A band that can trace its roots back to the Civil War will celebrate its 160th anniversary with a concert Sunday at the Pennsylvania Theatre for the Performing Arts, 212 W. Broad St., Hazleton.

The Hazleton Liberty Band will play a wide variety of selections beginning at 3 p.m. with the national anthem and two marches, its own “Hazleton Liberty Band March” and J.F. Wagner’s “Under the Double Eagle.” The starting selections are fitting because long-gone band members had been soldiers/musicians during the Civil War and had played together in Appomattox, Virginia, on April 9, 1865, when Gen. Robert E. Lee formally surrendered to Union Gen. Ulysses S. Grant.

According to records, they played “Auld Lang Syne” after peace terms were signed and Lee and his aides rode their horses out of Appomattox to inform their troops that the war was over.

As for the anniversary concert, the band will play highlights from Walt Disney’s “Mary Poppins,” including “A Spoonful of Sugar,” “Chim Chim Cher-ee,” “Stay Awake” and “Supercalifragilisticexpialidocious.” John Phillip Sousa’s march, “The Fairest of the Fair,” will be followed by the melodic “March of the Belgian Paratroopers.”

The Sinatra in Concert portion of the concert will include “Theme from New York, New York,” “It Was a Very Good Year,” “The Lady is a Tramp” and “My Way.” These will be followed by “The Liberty Bell” and “Military Escort” marches.

A cartoon symphony will feature “This is It (Theme from ‘The Bugs Bunny Show’),” “(Meet) The Flintstones,” “The Jetsons,” “The Pink Panther,” “Animaniacs” and “Merrily We Roll Along.” Henry Fillmore’s “Americans We” march will precede Sousa’s “King Cotton” march.

The Hazleton Liberty Band

A tribute to (George and Ira) Gershwin will include “I’ve Got Rhythm,” “’S Wonderful,” “Embraceable You,” “Fascinating Rhythm,” “The Man I Love,” “But Not For Me,” “How Long Has This Been Going On,” “Oh, Lady Be Good,” “Someone to Watch Over Me,” “Swanee” and “Rhapsody in Blue.”

The “Beer Barrel Polka” will be followed by the Symphonic Beatles portion which will highlight “A Hard Day’s Night,” “Yesterday,” “I Want to Hold Your Hand,” “Michelle” and “Hey, Jude.”

The concert will conclude with Sousa’s “The Stars and Stripes Forever March.”

John Zehner, director, said the band is always looking for new members.
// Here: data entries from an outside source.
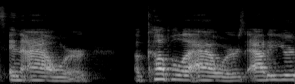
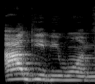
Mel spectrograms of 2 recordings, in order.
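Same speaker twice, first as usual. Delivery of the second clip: usual speaking voice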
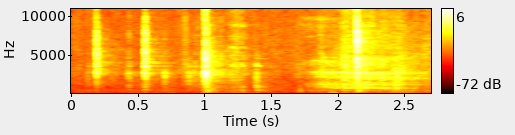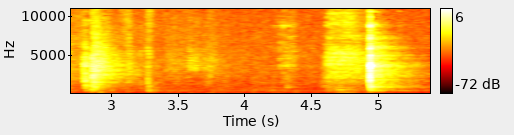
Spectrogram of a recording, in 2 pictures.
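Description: Scattered light metallic clicks and clinks of brake caliper bolts and parts being handled and fitted by hand, with a brief rustle about two seconds in and a sharper knock near the end.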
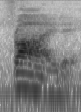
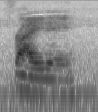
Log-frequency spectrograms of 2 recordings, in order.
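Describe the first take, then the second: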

He invites interested musicians, young and old, to speak to him or any band member following Sunday’s concert. Rehearsals are held Mondays at 7 p.m. in the PTPA center.



The Liberty Band began as Gleim’s Band of Hazleton, which was organized in 1859. Five of the members were part of the 198th Pennsylvania Volunteers and musicians affiliated with the Band of the First Brigade, which was part of the First Division of the Fifth Army Corps. They had participated in the battles of Bull Run, Cedar Mountain and Fredericksburg.

When their two-year enlistments ended, five reenlisted and saw action at the battles of Petersburg, Richmond and Appomattox.

After the war ended and before they were mustered out of the Army, the Hazleton men played at the funeral dirge of President Abraham Lincoln. They later participated in the Civil War Victory Parade before new President Andrew Jackson.

The veterans performed in the National Firemen’s Parade in Philadelphia by providing music for the Liberty Fire Co. of Reading. They were chosen the best of the 265 participating bands.

When the men returned home, they changed the name to the Hazleton Liberty Concert Band. The band later performed at the nation’s centennial celebration in Philadelphia and at a 1882 reception for Grant.